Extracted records
"""

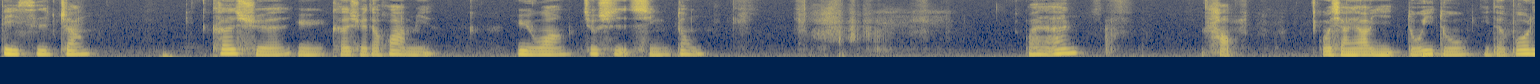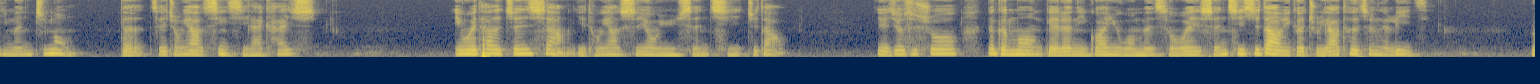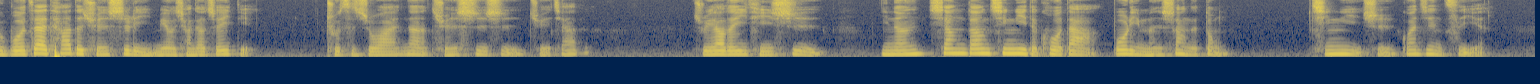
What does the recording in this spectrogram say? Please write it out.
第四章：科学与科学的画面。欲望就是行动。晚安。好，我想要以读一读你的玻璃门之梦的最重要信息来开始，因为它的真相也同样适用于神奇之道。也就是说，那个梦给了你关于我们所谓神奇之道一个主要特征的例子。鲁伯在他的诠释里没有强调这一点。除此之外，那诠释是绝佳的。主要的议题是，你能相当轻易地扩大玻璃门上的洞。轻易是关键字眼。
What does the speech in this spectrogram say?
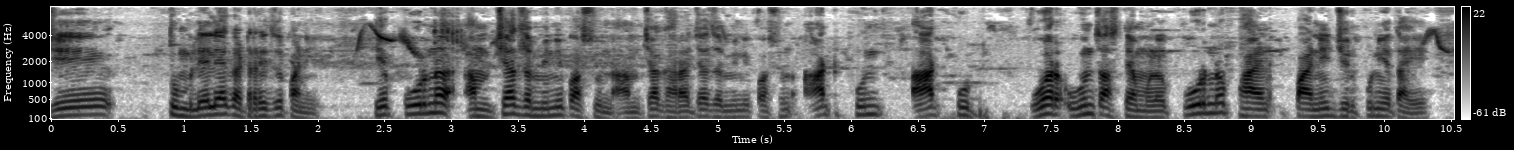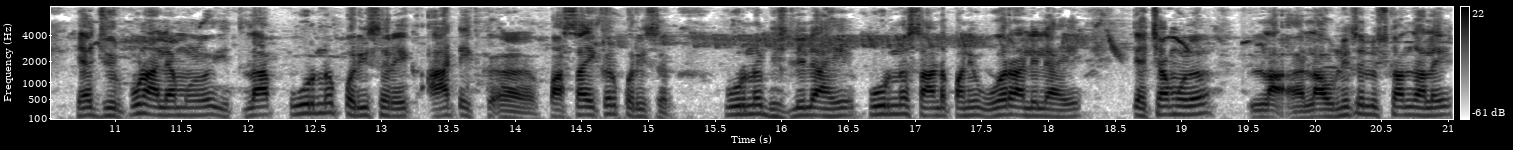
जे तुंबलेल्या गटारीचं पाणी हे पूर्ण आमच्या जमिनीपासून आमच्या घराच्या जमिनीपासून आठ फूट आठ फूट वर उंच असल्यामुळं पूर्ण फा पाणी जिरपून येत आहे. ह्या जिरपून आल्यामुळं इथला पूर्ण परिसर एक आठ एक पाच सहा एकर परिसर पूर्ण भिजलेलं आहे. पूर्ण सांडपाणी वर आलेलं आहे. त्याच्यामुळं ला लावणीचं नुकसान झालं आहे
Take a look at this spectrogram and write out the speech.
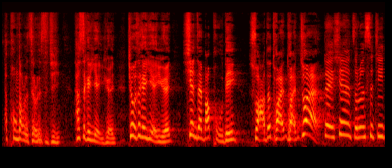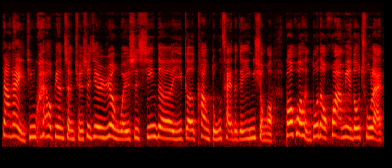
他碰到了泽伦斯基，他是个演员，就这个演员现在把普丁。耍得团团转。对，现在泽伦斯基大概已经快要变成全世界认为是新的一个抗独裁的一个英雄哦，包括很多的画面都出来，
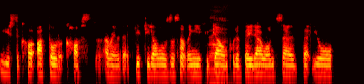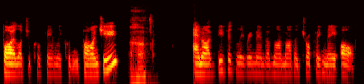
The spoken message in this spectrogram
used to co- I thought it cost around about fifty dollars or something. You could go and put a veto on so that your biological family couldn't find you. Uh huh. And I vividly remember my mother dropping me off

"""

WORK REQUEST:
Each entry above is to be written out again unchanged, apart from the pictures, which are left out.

SOLUTION:
What does the recording in this spectrogram say? Please write it out.
第四章：科学与科学的画面。欲望就是行动。晚安。好，我想要以读一读你的玻璃门之梦的最重要信息来开始，因为它的真相也同样适用于神奇之道。也就是说，那个梦给了你关于我们所谓神奇之道一个主要特征的例子。鲁伯在他的诠释里没有强调这一点。除此之外，那诠释是绝佳的。主要的议题是，你能相当轻易地扩大玻璃门上的洞。轻易是关键字眼。
What does the speech in this spectrogram say?
जे तुंबलेल्या गटारीचं पाणी हे पूर्ण आमच्या जमिनीपासून आमच्या घराच्या जमिनीपासून आठ फूट आठ फूट वर उंच असल्यामुळं पूर्ण फा पाणी जिरपून येत आहे. ह्या जिरपून आल्यामुळं इथला पूर्ण परिसर एक आठ एक पाच सहा एकर परिसर पूर्ण भिजलेलं आहे. पूर्ण सांडपाणी वर आलेलं आहे. त्याच्यामुळं ला लावणीचं नुकसान झालं आहे
Take a look at this spectrogram and write out the speech.
他碰到了泽伦斯基，他是个演员，就这个演员现在把普丁。耍得团团转。对，现在泽伦斯基大概已经快要变成全世界认为是新的一个抗独裁的一个英雄哦，包括很多的画面都出来，
The spoken message in this spectrogram
used to co- I thought it cost around about fifty dollars or something. You could go and put a veto on so that your biological family couldn't find you. Uh huh. And I vividly remember my mother dropping me off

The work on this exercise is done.